At the time, the interview was a coup for Frost.  He was perviously regarded as no more a serious “journalist” than Barbara Walters or Regis Philbin, specializing in cocktail chatter and softball questions.  The playwright of Frost/Nixon suggests it as exactly this fluffy reputation that led Nixon to agree to the interview in the first place, and which allowed him to be “ambushed” by letting his guard down.

Unfortunately, the legacy of the Frost/Nixon interviews is that politicians are now pretty uniformly presumed guilty of something.  (You can blame Nixon for that.) And, journalists are now honor-bound to get the dirt on their subjects, no matter what the cost.  (You can blame Frost here.)  More than anything, Frost/Nixon is about this shift in the dynamic between intervewer and interviewee, between the president and the press.

The play is simple; the writing clear and efficient.  One blank set, two chairs, a bank of video monitors.  That’s it.  But with a play as heavy as this (and with two absolutely pitch-perfect actors in the leads) that’s all you really need.
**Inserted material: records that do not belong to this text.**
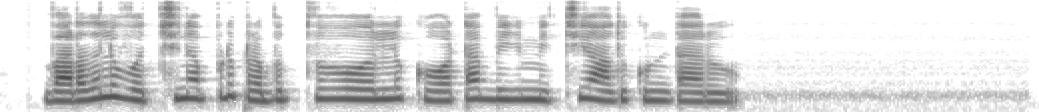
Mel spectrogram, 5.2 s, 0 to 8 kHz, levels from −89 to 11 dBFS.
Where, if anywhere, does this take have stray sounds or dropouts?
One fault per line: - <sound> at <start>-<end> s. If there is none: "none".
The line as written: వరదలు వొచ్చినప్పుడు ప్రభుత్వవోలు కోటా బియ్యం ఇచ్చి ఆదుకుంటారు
none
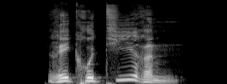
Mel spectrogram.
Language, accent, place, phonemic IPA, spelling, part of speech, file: German, Germany, Berlin, /ʁekʁuˈtiːʁən/, rekrutieren, verb, De-rekrutieren.ogg
- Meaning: to recruit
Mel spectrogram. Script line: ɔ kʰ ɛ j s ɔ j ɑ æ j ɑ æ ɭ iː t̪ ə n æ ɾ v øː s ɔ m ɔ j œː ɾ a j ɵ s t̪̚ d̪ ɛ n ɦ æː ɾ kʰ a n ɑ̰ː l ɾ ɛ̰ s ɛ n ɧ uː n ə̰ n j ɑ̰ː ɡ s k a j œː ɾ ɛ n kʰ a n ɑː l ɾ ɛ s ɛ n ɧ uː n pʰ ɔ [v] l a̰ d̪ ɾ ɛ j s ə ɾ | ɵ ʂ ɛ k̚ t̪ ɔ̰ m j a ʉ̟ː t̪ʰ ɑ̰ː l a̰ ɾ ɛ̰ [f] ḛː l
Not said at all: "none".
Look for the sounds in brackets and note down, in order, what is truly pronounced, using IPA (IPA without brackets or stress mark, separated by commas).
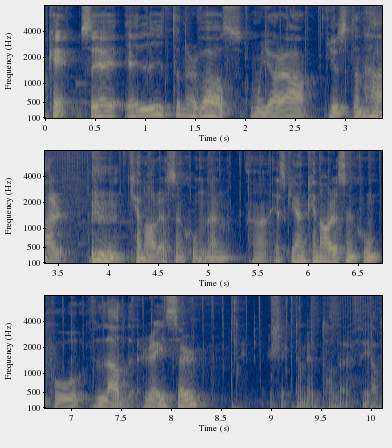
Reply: v, f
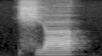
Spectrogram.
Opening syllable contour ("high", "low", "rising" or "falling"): rising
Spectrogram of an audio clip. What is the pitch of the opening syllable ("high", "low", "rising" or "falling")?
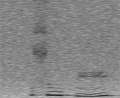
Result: high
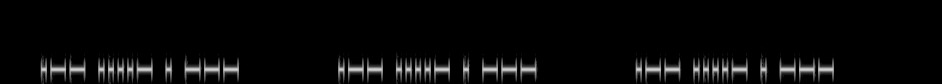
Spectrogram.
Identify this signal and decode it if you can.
Morse code, heard as a keyed tone, about 25 wpm, 700 Hz. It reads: W4EO W4EO W4EO
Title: USA Call Signs - 4 Characters - Repeated 3x - 25wpm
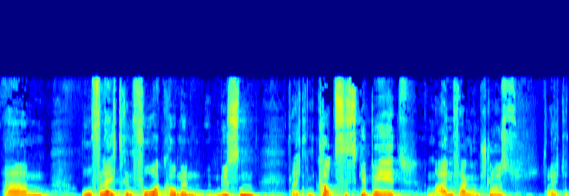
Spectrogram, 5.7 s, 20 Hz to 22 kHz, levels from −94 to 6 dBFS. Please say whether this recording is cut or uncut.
cut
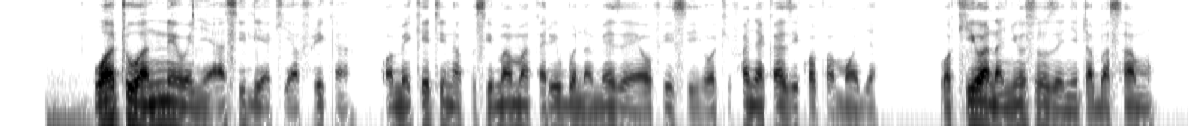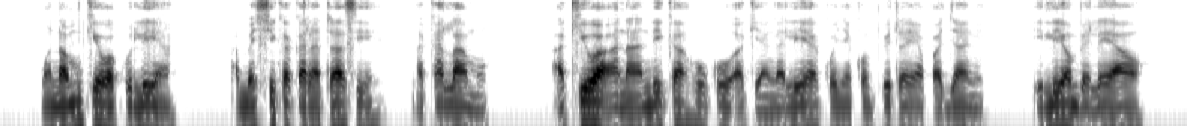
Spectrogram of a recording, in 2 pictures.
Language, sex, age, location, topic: Swahili, male, 25-35, Nairobi, education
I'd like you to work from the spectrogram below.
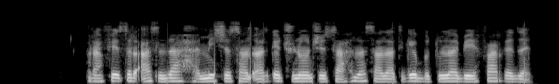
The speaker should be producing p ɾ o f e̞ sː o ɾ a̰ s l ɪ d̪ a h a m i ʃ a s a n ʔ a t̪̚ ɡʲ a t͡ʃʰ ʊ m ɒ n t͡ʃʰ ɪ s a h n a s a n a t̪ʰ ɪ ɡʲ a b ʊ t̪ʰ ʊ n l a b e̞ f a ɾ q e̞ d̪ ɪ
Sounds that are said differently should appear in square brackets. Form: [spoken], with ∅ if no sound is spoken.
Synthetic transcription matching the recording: p ɾ o f e̞ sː o ɾ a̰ s l ɪ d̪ a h a m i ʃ a s a n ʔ a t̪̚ ɡʲ a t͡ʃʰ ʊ [n] ɒ n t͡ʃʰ ɪ s a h n a s a n a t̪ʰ ɪ ɡʲ a b ʊ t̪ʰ ʊ n l a b e̞ f a ɾ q e̞ d̪ ɪ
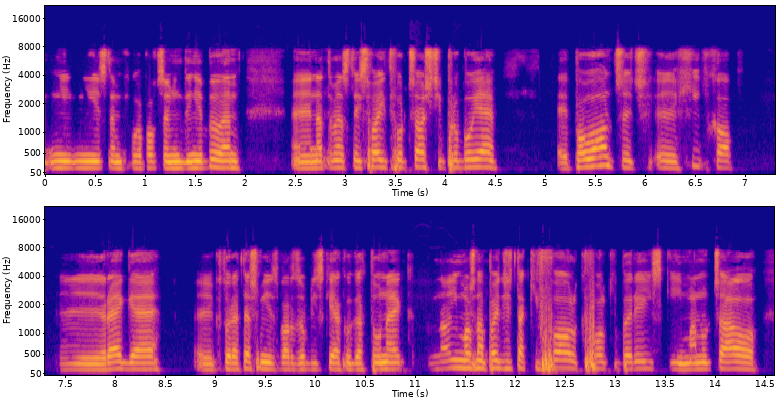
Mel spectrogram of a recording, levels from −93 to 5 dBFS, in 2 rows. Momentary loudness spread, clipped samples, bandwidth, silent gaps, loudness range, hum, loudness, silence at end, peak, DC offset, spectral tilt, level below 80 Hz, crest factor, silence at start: 9 LU; under 0.1%; 8.2 kHz; none; 3 LU; none; -18 LUFS; 0.2 s; -4 dBFS; under 0.1%; -4 dB/octave; -70 dBFS; 16 dB; 0 s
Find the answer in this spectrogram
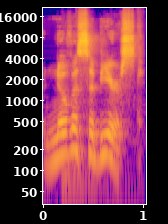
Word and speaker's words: Novosibirsk: Anna so off to the dead city of Novosibirsk and I just pronounced that correctly because I've heard about 40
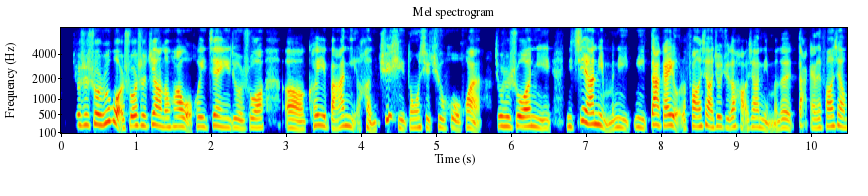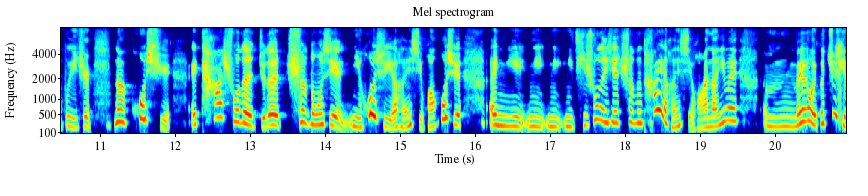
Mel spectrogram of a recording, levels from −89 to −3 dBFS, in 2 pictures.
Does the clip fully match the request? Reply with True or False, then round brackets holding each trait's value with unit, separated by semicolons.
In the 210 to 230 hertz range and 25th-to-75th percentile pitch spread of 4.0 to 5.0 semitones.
True (225 Hz; 4.4 semitones)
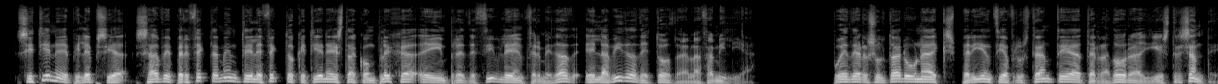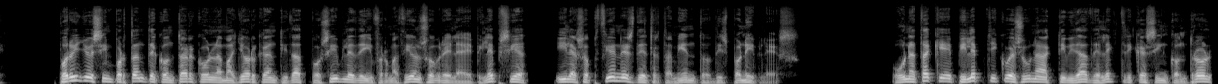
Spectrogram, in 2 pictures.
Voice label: spanish e learning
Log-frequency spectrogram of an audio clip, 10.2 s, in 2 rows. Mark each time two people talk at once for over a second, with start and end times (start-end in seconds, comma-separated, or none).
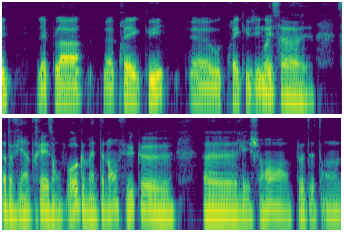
none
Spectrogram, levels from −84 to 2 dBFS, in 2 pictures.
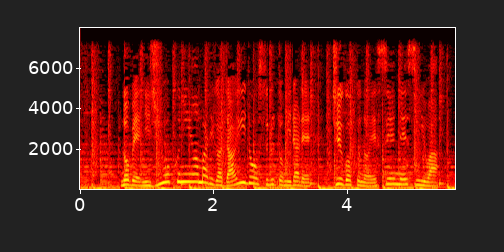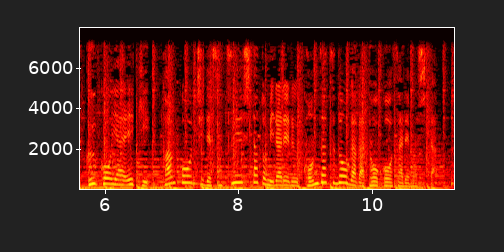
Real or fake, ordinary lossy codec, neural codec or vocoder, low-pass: real; none; none; 7.2 kHz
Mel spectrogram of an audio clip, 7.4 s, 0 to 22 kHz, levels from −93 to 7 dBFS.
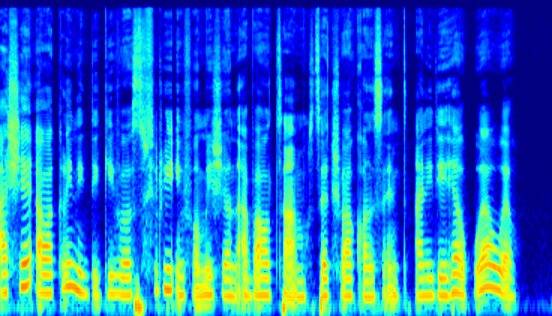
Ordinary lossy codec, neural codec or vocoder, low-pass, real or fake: none; none; none; real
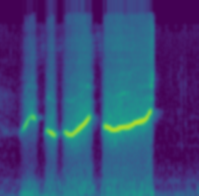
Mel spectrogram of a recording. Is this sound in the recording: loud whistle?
yes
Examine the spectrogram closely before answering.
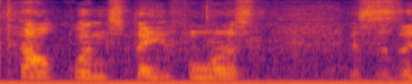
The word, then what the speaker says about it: Talquin: is lake lake talquin i believe it is pronounced lake falcon state forest this is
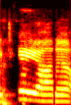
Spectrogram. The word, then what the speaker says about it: Teauhna: Teauhna. – And that is pronounced Teauhna. – Yes, please. Thank you. And if you say Teauhna, I'll still accept that.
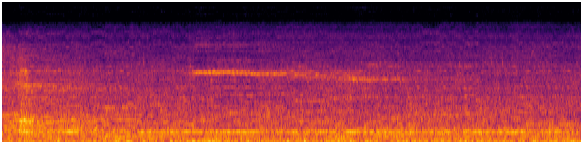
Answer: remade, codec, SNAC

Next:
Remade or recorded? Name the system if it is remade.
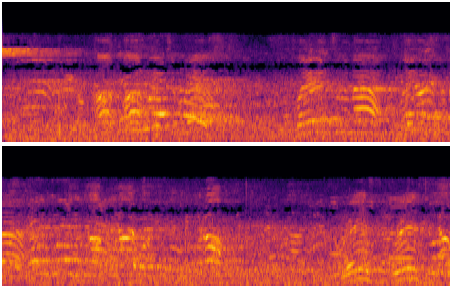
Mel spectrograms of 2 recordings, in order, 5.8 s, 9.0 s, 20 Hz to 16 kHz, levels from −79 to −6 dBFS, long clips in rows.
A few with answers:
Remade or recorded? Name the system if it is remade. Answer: recorded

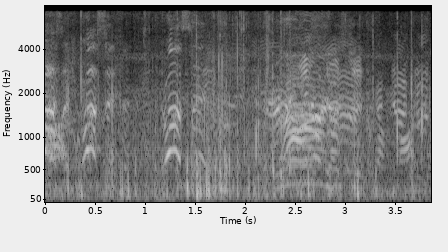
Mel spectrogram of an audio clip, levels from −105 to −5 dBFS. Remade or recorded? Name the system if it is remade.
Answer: recorded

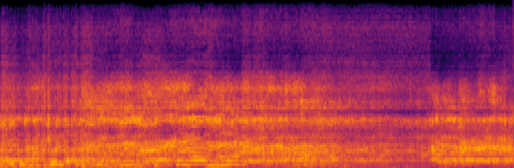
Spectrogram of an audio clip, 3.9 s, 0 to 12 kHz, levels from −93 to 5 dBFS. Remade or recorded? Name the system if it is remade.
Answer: remade, codec, SNAC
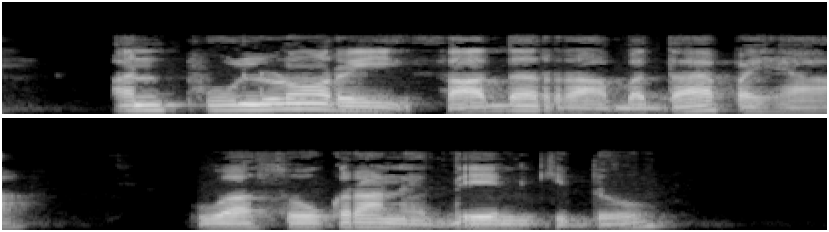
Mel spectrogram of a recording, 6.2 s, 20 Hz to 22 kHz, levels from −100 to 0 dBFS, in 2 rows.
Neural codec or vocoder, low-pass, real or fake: none; 7.2 kHz; real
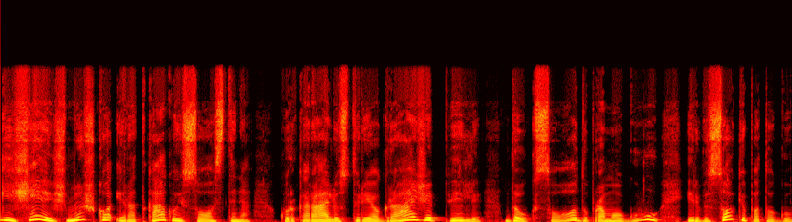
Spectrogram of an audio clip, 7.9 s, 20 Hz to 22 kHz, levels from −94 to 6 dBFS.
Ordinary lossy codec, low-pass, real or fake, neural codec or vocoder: Opus, 32 kbps; 14.4 kHz; real; none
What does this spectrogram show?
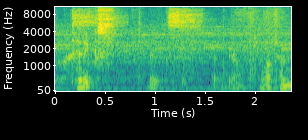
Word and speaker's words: Tedyx: Okay, that one's kind of hard to pronounce. Tedyx. T... E-D-Y-X. Tedix?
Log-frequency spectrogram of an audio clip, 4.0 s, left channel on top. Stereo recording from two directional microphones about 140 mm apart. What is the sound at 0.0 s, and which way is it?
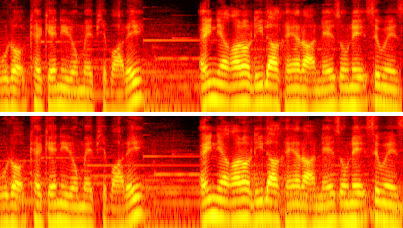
Speech, 30° left (ahead or behind).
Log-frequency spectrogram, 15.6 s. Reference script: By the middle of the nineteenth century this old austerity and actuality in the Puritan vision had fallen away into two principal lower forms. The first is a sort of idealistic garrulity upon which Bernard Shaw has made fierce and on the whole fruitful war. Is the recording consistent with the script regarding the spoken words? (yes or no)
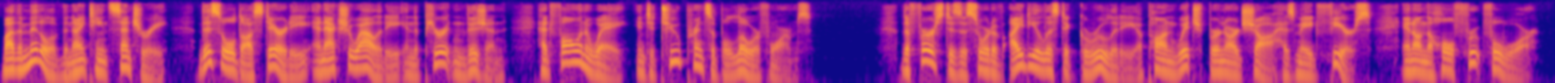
yes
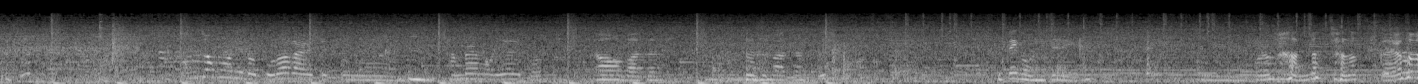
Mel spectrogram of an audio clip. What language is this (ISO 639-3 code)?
kor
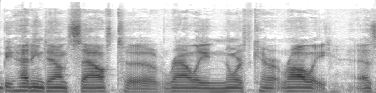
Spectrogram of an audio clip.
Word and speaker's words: Raleigh: We'll be heading down south to Raleigh, as it's pronounced, North Carolina, and then Birmingham, Alabama, and also New Orleans.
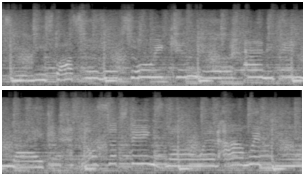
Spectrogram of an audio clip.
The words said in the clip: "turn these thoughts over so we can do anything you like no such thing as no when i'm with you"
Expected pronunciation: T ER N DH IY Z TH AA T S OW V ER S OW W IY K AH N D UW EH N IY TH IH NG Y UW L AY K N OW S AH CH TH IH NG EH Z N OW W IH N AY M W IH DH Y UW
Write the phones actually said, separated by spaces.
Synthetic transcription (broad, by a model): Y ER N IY TH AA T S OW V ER S OW W IY K AH N D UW EH N IY TH IH NG L AY K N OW S AH CH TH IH NG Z N OW W IH N AY M W IH DH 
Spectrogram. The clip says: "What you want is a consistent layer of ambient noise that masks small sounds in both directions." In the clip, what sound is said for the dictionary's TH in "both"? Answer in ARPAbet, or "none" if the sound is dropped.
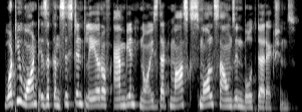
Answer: T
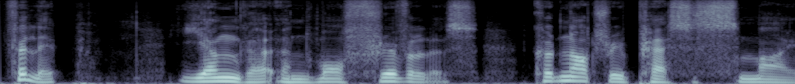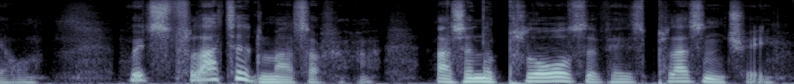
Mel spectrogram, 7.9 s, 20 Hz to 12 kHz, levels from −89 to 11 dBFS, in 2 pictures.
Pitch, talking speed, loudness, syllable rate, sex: 130 Hz, 145 wpm, -19 LUFS, 5.4 syllables/s, male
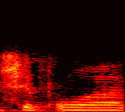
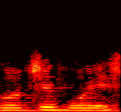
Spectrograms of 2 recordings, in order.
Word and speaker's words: Ojibwe: We don't use that term Chippewa, that's an incorrect pronunciation of Ojibwe, so we just call it Bear Island Flint.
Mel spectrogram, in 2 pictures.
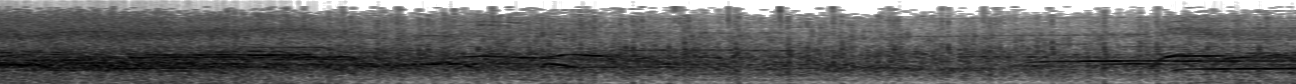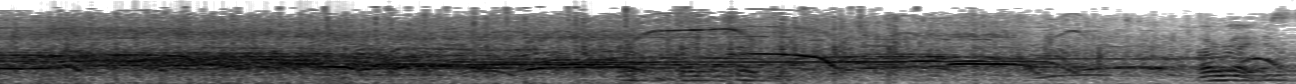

January 18, 2007


Every year on Broadway, there seems to be a show that gets the annointed title of “next big thing”.  This is nothing new.  Oklahoma! was probably the first, back in 1943.  Wicked is the latest.  “Next big things” have a lot of anticipation to live up to.  Sometimes they succeed, sometimes they don’t.  I walked away from Wicked feeling a little let down.

As most folks know, this is the story of how the Wicked Witch of the West got her start — a sort of prequel to The Wizard of Oz — based on the novel by Gregory Maguire.  The music and lyrics for the stage show were written by Stephen Schwartz, who’s still best known for Godspell and Pippin, from back in 1972.  Okay, I’ll say it: 30-plus years is quite a career break (granted, he did some intermediary work, including a few movies for Disney).

Overall, I liked the show, but I felt it was a tad over-produced.  Yes, it was a beautiful looking show, but “More! Bigger! Flashier!” seemed to be the overarching style.  The numbers ranged from bombastic opera pieces to forgettable teen-angsty pop tunes that will no doubt be covered on the next Raven-Symone album. 

On the one hand, it felt like a clear case of style over substance, with the flashy sets, costumes and special effects over-compensating for an otherwise dull show.  On the other hand, there was a lot of substance.  In fact, the plot is surprisingly heavy and complex.  But, I kept scratching my head wondering why we should care about any of this.  I mean, take away the Wizard of Oz connection, the Emerald City, the Munchkins, and you have… well, a two-hour episode of My So-Called Life (which isn’t surprising since the book for the musical was written by the creator of that TV show, Winnie Holzman).

What I saw on stage was a spashy, beautifully produced show, elaborate staging, and some brilliant acting and singing from the entire cast, especially Idina Menzel, who originated the lead role on Broadway.  But, the songs and book didn’t seem to match the rest of the talent in the production.

More info: Wicked (London production)